Like most livestreams that have aired in recent weeks, artists will be performing from their homes. UnCancelled will primarily be focused on singer-songwriters because of the difficulties of getting entire bands in the same room during social distancing.

Herstand, along with fellow co-founders Ashley Maietta, who works in publishing for boutique label Crooked Paintings, and Andrew Leib, a manager at Red Light Management, put together the festival in 10 days. The trio were inspired after seeing Los Angeles mayor Eric Garcetti close down all of the city’s music venues and bars as part of LA’s city-wide shelter-in-place policy.

“We were in a moment of shock,” Herstand says of the mayor’s announcement. “We started researching quickly how we could put on a collective digital music festival to support all these artists who’ve lost so much. Now every day we’re just working together on bringing in more venues and more artists.”

UnCancelled joins an extensive list of livestream events that have aired since the coronavirus pandemic hit the U.S. Chris Martin, John Legend, Shawn Mendes and Camila Cabello were a few of the many who have taken part in Global Citizen’s Together At Home streaming series, and Elton John hosted iHeart Radio’s Living Room Concert For America, which included Dave Grohl, Billie Joe Armstrong and Billie Eilish. That show has raised $10 million for COVID-19 relief, according to iHeart. 

With live music making up a large chunk of income for musicians at large, Maietta said creating more live opportunities is crucial to helping artists and local venues in particular maintain some source of revenue while mass gatherings aren’t an option.

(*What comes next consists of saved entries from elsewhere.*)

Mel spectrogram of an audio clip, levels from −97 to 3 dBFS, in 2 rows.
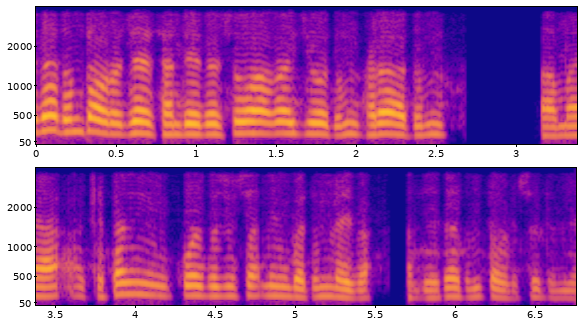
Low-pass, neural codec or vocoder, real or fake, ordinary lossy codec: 3.6 kHz; codec, 24 kHz, 3.1 kbps, DualCodec; fake; Opus, 64 kbps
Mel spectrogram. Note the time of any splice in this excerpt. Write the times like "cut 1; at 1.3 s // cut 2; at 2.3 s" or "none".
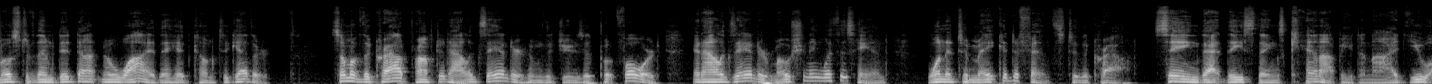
cut 1; at 11.5 s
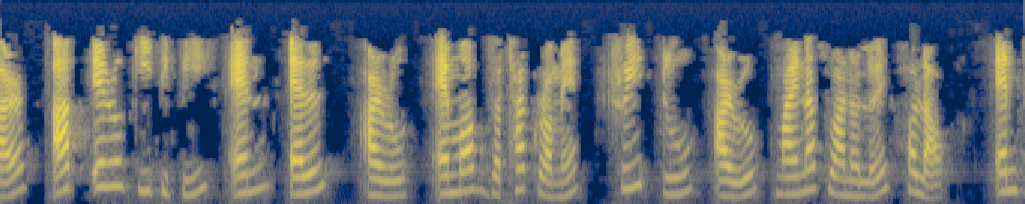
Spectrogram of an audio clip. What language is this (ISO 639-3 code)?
asm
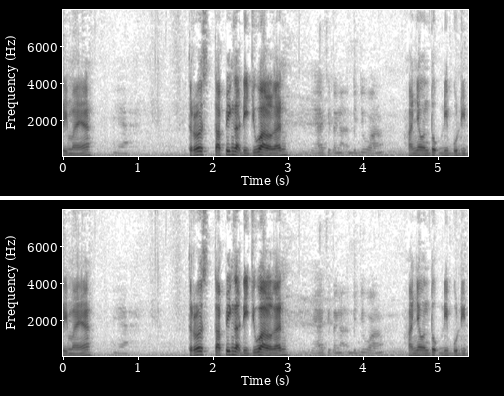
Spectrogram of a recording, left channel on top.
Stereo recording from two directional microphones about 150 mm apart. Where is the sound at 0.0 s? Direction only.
Centre (ahead or behind).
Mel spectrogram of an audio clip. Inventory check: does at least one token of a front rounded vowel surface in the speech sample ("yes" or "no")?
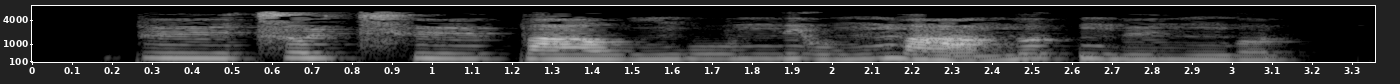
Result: yes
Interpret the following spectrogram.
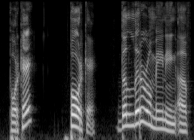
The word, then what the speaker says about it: porque: So why is porque, because is porque. So the stress is on different parts of the words. Porque, porque.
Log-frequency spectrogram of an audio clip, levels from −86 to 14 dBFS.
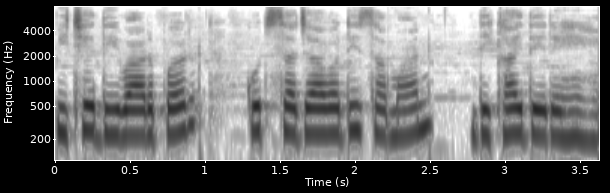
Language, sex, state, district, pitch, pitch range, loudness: Hindi, female, Assam, Kamrup Metropolitan, 235 Hz, 225-250 Hz, -14 LUFS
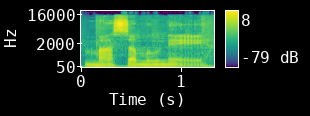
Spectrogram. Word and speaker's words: Masamune: The masum ma masamune. Masamune, I think is how you say that.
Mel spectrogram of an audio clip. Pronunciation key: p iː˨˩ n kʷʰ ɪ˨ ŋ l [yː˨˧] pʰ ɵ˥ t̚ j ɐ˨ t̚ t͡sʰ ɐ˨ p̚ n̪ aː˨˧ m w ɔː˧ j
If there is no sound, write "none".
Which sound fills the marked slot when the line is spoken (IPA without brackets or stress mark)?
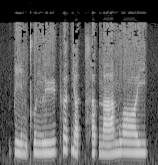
yː˨˧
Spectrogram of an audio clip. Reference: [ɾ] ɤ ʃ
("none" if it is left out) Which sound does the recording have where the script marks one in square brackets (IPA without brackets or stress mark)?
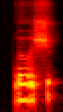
ɾ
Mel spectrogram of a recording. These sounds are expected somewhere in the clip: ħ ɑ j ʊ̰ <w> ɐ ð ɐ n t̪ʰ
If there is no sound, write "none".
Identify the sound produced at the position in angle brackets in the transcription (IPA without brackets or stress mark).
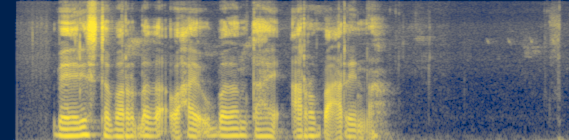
b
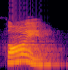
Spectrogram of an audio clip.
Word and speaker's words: sign: Sign. Let's match it to the letter G. What's the silent letter here? The consonant silent letter is letter G.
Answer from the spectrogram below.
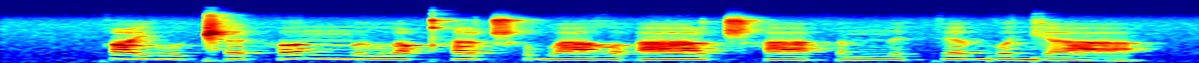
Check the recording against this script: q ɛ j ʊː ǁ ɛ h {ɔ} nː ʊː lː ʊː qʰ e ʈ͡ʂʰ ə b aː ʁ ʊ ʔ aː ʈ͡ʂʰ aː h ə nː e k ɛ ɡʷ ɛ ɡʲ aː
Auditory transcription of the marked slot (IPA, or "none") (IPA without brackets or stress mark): ʌ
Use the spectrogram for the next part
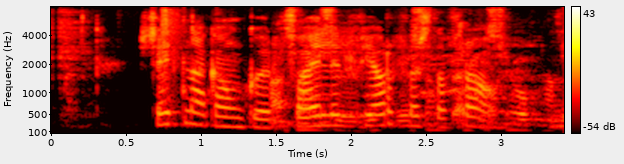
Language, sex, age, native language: Icelandic, female, 18-19, Icelandic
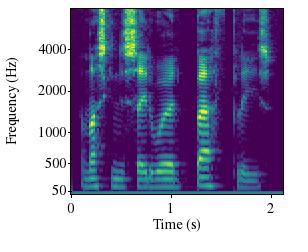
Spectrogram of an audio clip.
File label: Northern bath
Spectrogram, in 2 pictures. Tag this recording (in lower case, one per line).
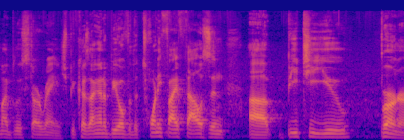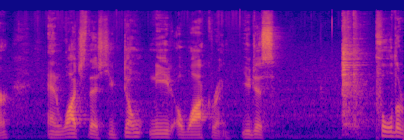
speech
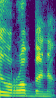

“The music community is one part live and one part streaming,” Maietta says. “As we all know, streaming income isn’t quite lucrative unless you’re in the millions and millions of streams. Our goal is to reintroduce live element back into these musicians’ and venues’ lives to help try and sustain these closures.”